A reservation is commonly defined as a State's exclusion or modification of certain or all provisions of a treaty. The past century has questioned whether reservations to multilateral human rights treaties should be approached in the same manner as reservations to general multilateral treaties. The International Court of Justice adopts the view that the reservation regime should be the same in both cases. The European Court of Human Rights however disagrees, stating that the specific nature of human rights treaties requires rules that are less general than those applied to classic multilateral treaties. This study will critically examine this topic, particularly in light of the approach of the Human Rights Committee to reservations to treaties. How does the classical regime function in terms of human rights treaties and how can this be better suited to reservations on such treaties? Is an alternative approach indeed necessary? The study will ultimately seek to achieve a suitable balance between the need to provide a certain degree of flexibility in order to encourage participation and the importance of maintaining the integrity of human rights treaties.

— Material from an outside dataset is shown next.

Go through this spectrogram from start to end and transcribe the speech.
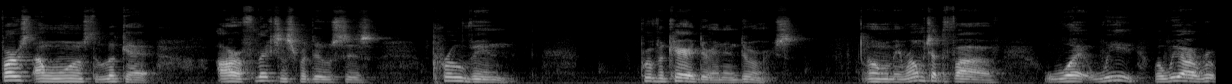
First, I want us to look at our afflictions produces proven proven character and endurance. Um, in Romans chapter five, what we what we are re-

Suggested Reading

  • De Schutter, O 2010. International Human Rights Law, Cambridge: Cambridge University Press.
  • Steiner, HJ, Alston, P & Goodman, R 2008. International Human Rights in Context: Law, Politics and Morality, New York: Oxford University Press.
  • Schabas, WA 1994. 'Reservations to Human Rights Treaties: Time for Innovation and Reform', Canadian Yearbook of International Law, vol. 12, no. 42.

9. International Law and Jus Cogens Norms: Identifying jus cogens, what determines the status of a norm and will more ever be formed?

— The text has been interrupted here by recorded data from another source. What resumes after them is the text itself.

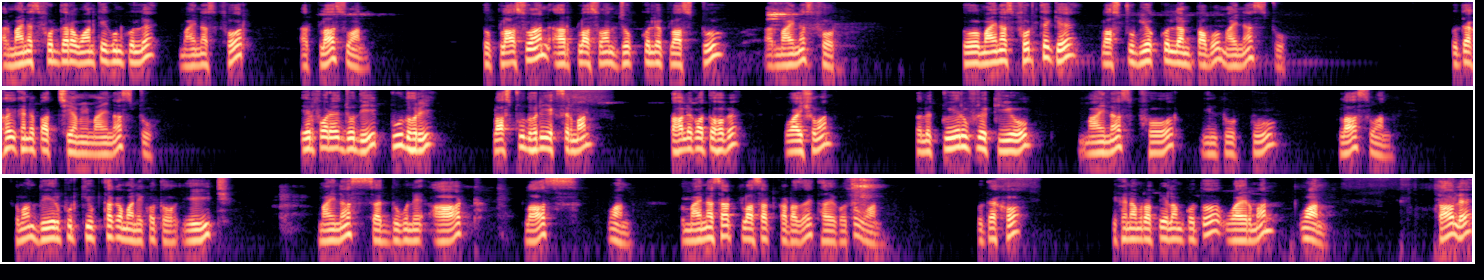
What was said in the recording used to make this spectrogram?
আর মাইনাস ফোর দ্বারা ওয়ানকে গুণ করলে মাইনাস ফোর আর প্লাস ওয়ান তো প্লাস ওয়ান আর প্লাস ওয়ান যোগ করলে প্লাস টু আর মাইনাস ফোর তো মাইনাস ফোর থেকে প্লাস টু বিয়োগ করলে আমি পাবো মাইনাস টু তো দেখো এখানে পাচ্ছি আমি মাইনাস টু এরপরে যদি টু ধরি প্লাস টু ধরি এক্সের মান, তাহলে কত হবে? ওয়াই সমান, তাহলে টু এর উপরে cube minus four into two plus one সমান দুইয়ের উপর কিউব থাকা মানে কত? এইট মাইনাস চার দুগুণে আট প্লাস ওয়ান তো মাইনাস আট প্লাস আট কাটা যায়, তাহলে কত? ওয়ান তো দেখো, এখানে আমরা পেলাম কত? ওয়াইয়ের মান ওয়ান তাহলে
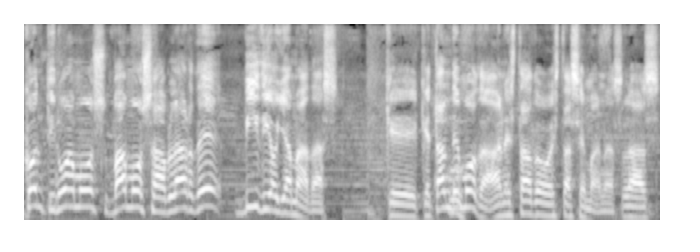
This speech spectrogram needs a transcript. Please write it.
Continuamos, vamos a hablar de videollamadas, que, que tan de moda han estado estas semanas. Las,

International law characteristically is comprised of the wills of collective sovereign states and thus lacks the formal structure enjoyed by national jurisdictions. States have thus recognised that certain specific norms exist which must be observed by all. Such norms are categorised as mandatory jus cogens norms and modifiable jus dispositivum norms. This study will focus upon jus cogens norms; norms so basic and broadly known that they are binding across humanity and cannot be derogated from. Yet how are norms categorised as mandatory? What is it that they possess which grants them such high status? The study will argue that, rather than the content of these norms, it is the special agreement on the fundamental norms which gives them their jus cogens status. It is the concept of special agreement which transforms the derogation from norms from subjective to objective illegality. Although there are few jus cogens norms as of yet, this does not preclude the possibility that new jus cogens norms will be developed as certain rights are given greater importance.

Suggested Reading

  • Bantekas, I 2010. International Criminal Law, 4th edn, Oxford: Hart Publishing.
  • Lauterpacht, H 1950. International law and Human Rights, London: Stevens and Sons.
  • Orakhelashvili, A 2006. Peremptory Norms in International law, New York: Oxford University Press.
  • Danilenko,GM 1991. 'International Jus Cogens: Issues of Law Making', European Journal of International Law, vol. 2, no. 42.

10. The settlement of international disputes by peaceful means.

It is widely accepted that relations between nations are not entirely safe from unrest or dispute. Wisdom dictates that in times of dispute, the most desirable response is to find a peaceful and amicable solution so as to preclude the possibility of violence. Yet which mechanisms have been set in place to ensure the settling of international disputes by peaceful means? How effective are such mechanisms at settling such disputes and what lessons does history have to offer about the improvements that need to be made? This study will explore this issue, examining the core mechanisms for settling disputes, accompanied by an evaluation of their effectiveness and weaknesses.

Suggested Reading

  • Merrills, JG 2011. International Dispute Settlement, 5th edn, Cambridge: Cambridge University Press.
  • Collier, J & Lowe, V 1999. The Settlement of Disputes in International Law: Institutions and Procedures, New York: Oxford University Press.
  • Evans, M 2010. International Law, 3rd edn, New York: Oxford University Press.